Tuesday, March 22, 2011
NFC West teams back kickoff changes
By Mike Sando
NEW ORLEANS -- Two teams with dynamic kickoff returners voted against an NFL rules proposal that could limit returns.
NFC West teams were not among them even though Seattle's Leon Washington and Arizona's LaRod Stephens-Howling could suffer from its passage.
In the end, the NFL opted for a watered-down version of the original proposal by a 26-6 vote at the NFL owners meeting Tuesday. Teams will kick off from their own 35-yard line instead of from the 30. Coverage teams will line up no closer than five yards behind the restraining line before kickoff.
The changes appear likely to produce more touchbacks and less violent collisions during returns, removing from the game numerous chances for injuries. Critics complained that too many restrictions could eliminate an important part of the game.

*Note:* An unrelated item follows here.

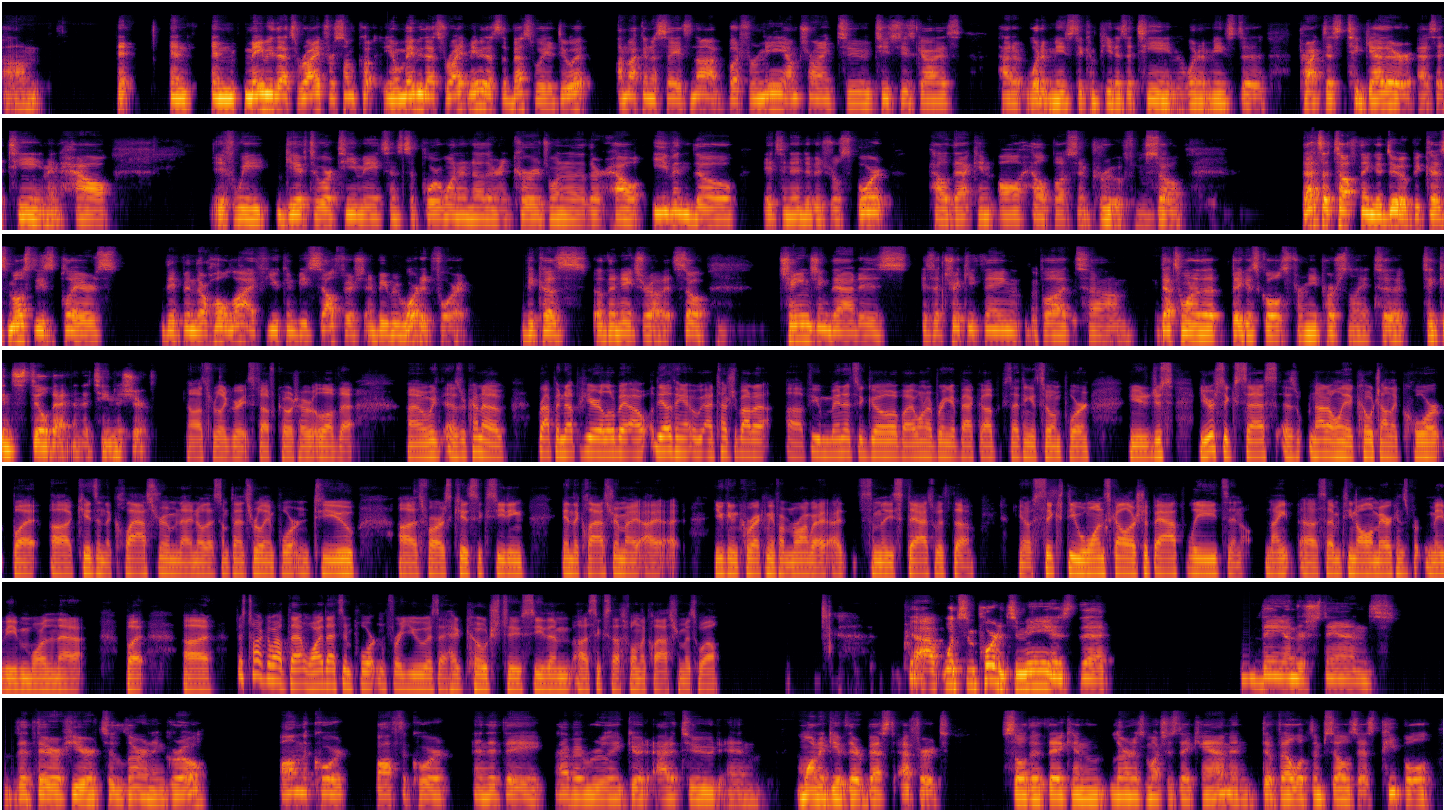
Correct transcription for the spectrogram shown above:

"Just because it gets kicked into the end zone doesn't mean you can't bring it out," St. Louis Rams coach Steve Spagnuolo said. "That might be an exciting play, when somebody decides three yards deep (to bring it out).
"If you had a kicker that could drop it on the 1, then your guys are five yards closer, maybe you get them inside the 10. I think it would bring in some strategy. But again, the key was the safety."
Owners cast aside two other changes. One would have given teams possession at the 25 instead of the 20 on touchbacks. Another would have eliminated two-man wedge blocks.
Cincinnati, Jacksonville, Oakland, Philadelphia, Cleveland and Chicago voted against the compromise measure. The Bears' Devin Hester and the Browns' Josh Cribbs have ranked among the NFL's top returners over the years, perhaps explaining their teams' opposition.
Washington and Stephens-Howling have been highly productive, too, but their teams favored the compromise proposal in the name of player safety.
"You gotta have an eye toward player safety," Cardinals coach Ken Whisenhunt said. "What this is doing is trying to reduce the number of times that you are exposing players to those injuries without taking away an exciting component of the football game."
Baltimore's John Harbaugh, the only NFL head coach whose background was primarily as a special-teams coach, expects some new strategizing.
"Cover teams may try to pin people," Harbaugh said. "That is why they went from the 25 to the 20 with the touchback, so you have a little more incentive for a touchback. If the ball is coming out to the 25, you might be more willing to take your chances because you are covering from the 35 and with a high-hangtime kick, that is very coverable.
"I still think teams will try that at times, but you are probably pretty likely to try for a touchback if it is going to come back to the 20."